In the case of blast freezing, the air velocity plays a large part in increasing the speed when compared with conventional chest freezing. Slower freezing methods, such as chest freezing, create large ice crystals in food tissues which rupture cell membranes, causing loss of moisture once thawed. This is especially the case with fish, where the flesh is more fragile.
A chest freezer has no air velocity as it is considered to be a still air freezer. The chest freezer is a unit which keeps a chamber at a constant temperature well below the freezing point of water (typically -12 to -18°C) using vapour compression. When food is placed in the unit it slowly freezes as the temperature of the food lowers to that of the air inside the freezer unit.
Foods which would typically take around 12-24 hours to freeze in a traditional still air freezer can be frozen in around 4 hours in a blast freezer. In blast freezing, foods are placed in a unit then subjected to a series of cold air flows at speeds of around 10-15 metres per second, which bring the temperature of the foods to below -24°C, sometimes as low as -30°C or -45°C, quite rapidly.
Although both methods of freezing will preserve the food item by suspending microbial growth, rapid freezing methods, such as blast freezing, allow foods to reach temperatures which limit microbial growth sooner, while also having a better effect on maintaining the structural integrity of the food items. Faster freezing methods allow foods to be thawed to a state which are more like their initial fresh state.
Recently, at University, we conducted an experiment with fish fillets to assess the differences between blast and chest freezing. We froze some fish fillets in a blast freezer and some in chest freezer; then stored both sets of fillets in a chest for two weeks. The fillets were arranged on trays in different configurations – one to a tray, two to a tray (stacked on top of each other) and four to a tray (also stacked). Here’s a summary of what we found:

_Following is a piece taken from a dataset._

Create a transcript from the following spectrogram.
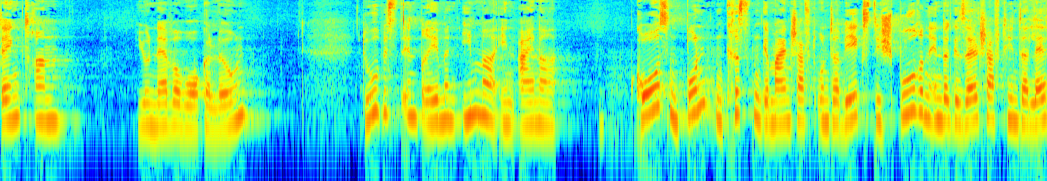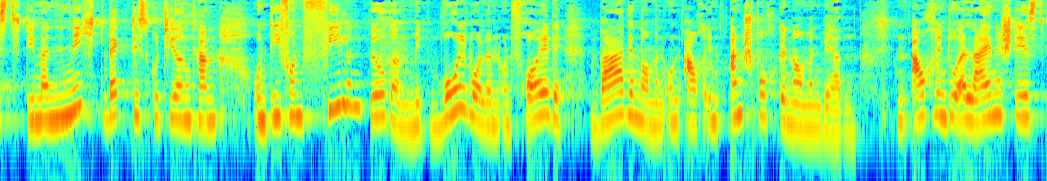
denk dran, you never walk alone. Du bist in Bremen immer in einer großen, bunten Christengemeinschaft unterwegs, die Spuren in der Gesellschaft hinterlässt, die man nicht wegdiskutieren kann und die von vielen Bürgern mit Wohlwollen und Freude wahrgenommen und auch in Anspruch genommen werden. Und auch wenn du alleine stehst,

- As expected, the freezing time for the fish fillets was much slower in the chest freezer, especially for the fillets at the bottom of the stack of four.

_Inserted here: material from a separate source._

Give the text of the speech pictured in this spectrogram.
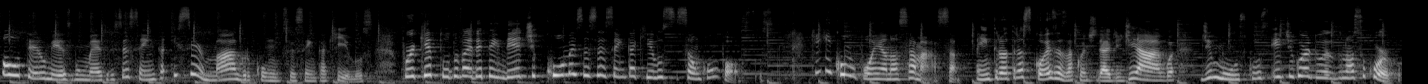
ou ter o mesmo 1,60m e ser magro com 60 quilos. Porque tudo vai depender de como esses 60 quilos são compostos. O que, que, compõe a nossa massa? Entre outras coisas, a quantidade de água, de músculos e de gordura do nosso corpo.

- The freezing time for fillets in the blast freezer was faster and the freezing time was not significantly different for fillets frozen at the bottom of a stack.
- As the ice crystals formed during freezing were larger in the case of the chest freezer, there was greater deterioration of cells, causing greater amounts of fluid to be lost when thawed (% loss calculated).

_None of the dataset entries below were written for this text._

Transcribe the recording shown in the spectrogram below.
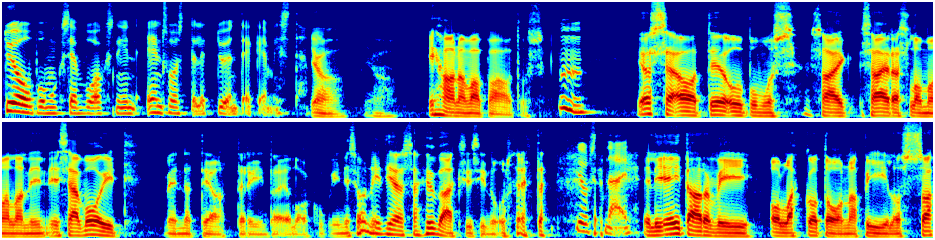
työuupumuksen vuoksi, niin en suosittele työn tekemistä. Joo, joo. Ihana vapautus. Mm. Jos sä oot työuupumus sai, sairaslomalla, niin, niin sä voit mennä teatteriin tai elokuviin. Ja se on itse asiassa hyväksi sinulle. Että, Just näin. Eli ei tarvii olla kotona piilossa.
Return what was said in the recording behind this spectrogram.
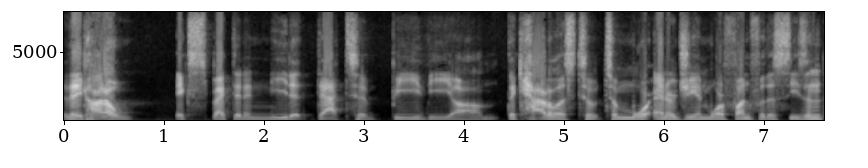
they kind of expected and needed that to be the um, the catalyst to to more energy and more fun for this season.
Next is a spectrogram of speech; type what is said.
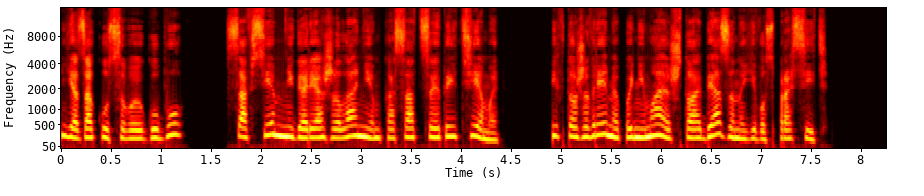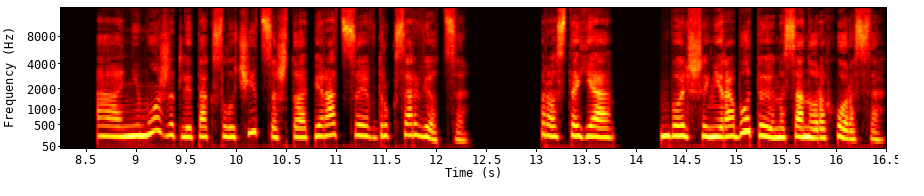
Я закусываю губу, совсем не горя желанием касаться этой темы, и в то же время понимаю, что обязана его спросить. А не может ли так случиться, что операция вдруг сорвется? Просто я больше не работаю на Сонора Хороса.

- Further fluid was lost when baked, as a result of the deterioration in cell structure.
- The sensory properties of the fish, its flakiness, juiciness and chewiness, became less appealing as the freezing time increased. The fillet which had the longest freezing time, bottom of a stack of four in the chest freezer, was the most unappealing. It had lost the majority of its flakiness and moisture and had become very tough and chewy, taking a long time to be macerated enough to swallow.
It was concluded that blast freezing can be seen to be the better method of freezing when compared to still air chest freezing. The sensory properties were far less appealing in the case of the fish frozen in the chest freezer. The blast freezer would also allow for more fillets to be frozen simultaneously, as the difference in the sensory properties was less noticeable with increased fillets per tray, compared to that of the chest freezer fillets. It was also much quicker – increasing time efficiency.
These results do not just relate to fish. When considering freezing in the food industry, it is important to remember the final product and its effect on the consumer’s satisfaction. Foods frozen in a blast freezer will be closer to their fresh counterparts when defrosted, allowing for a better sensory experience when consumed.
Rely Services offer a range of machines from Irinox that will quickly chill or freeze foods. Irinox are leaders in blast chilling and freezing technology and their machines will allow you to be more efficient, productive and profitable in the kitchen, not to mention ensuring supreme levels of food quality and safety.